Kristen Stewart, who publicly came out as part of the LGBTQ community in 2017 while hosting "Saturday Night Live," said the question is “such a gray area.”

“There are ways for men to tell women's stories, or ways for women to tell men's stories. But we need to have our finger on the pulse and actually have to care. You kind of know where you're allowed,” she told Variety last year. “If you're telling a story about a community and they're not welcoming to you, then f--- off. But if they are, and you're becoming an ally and a part of it and there's something that drove you there in the first place that makes you uniquely endowed with a perspective that might be worthwhile, there's nothing wrong with learning about each other.”

Darren Criss, who has played multiple gay characters, including Blaine Anderson on “Glee,” said in 2018 that he now hesitates to accept LGBTQ parts.

"There are certain (queer) roles that I'll see that are just wonderful," he told Bustle. "But I want to make sure I won't be another straight boy taking a gay man’s role."

Meanwhile, Neil Patrick Harris, who is gay but played a straight character, Barney Stinson, on “How I Met Your Mother," said that if he was casting a film or TV show, his priority would be finding the best actor for the part.
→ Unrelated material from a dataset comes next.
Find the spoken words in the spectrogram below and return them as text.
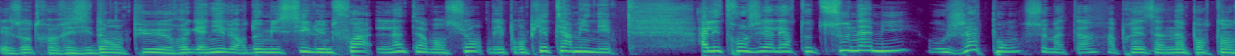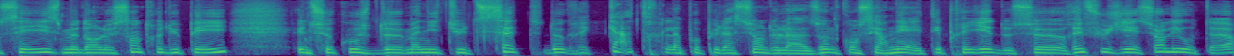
Les autres résidents ont pu regagner leur domicile une fois l'intervention des pompiers terminée. À l'étranger, alerte au tsunami au Japon ce matin après un important séisme dans le centre du pays. Une secousse de magnitude 7 degrés 4. La population de la zone concernée a été priée de se réfugier sur les hauteurs.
“I’m not one to jump on to labelling,” he said in an interview with The Times in January. “As an actor you certainly hope you can be a visible option for all kinds of different roles. I played a character (in 'How I Met Your Mother') for nine years who was nothing like me.”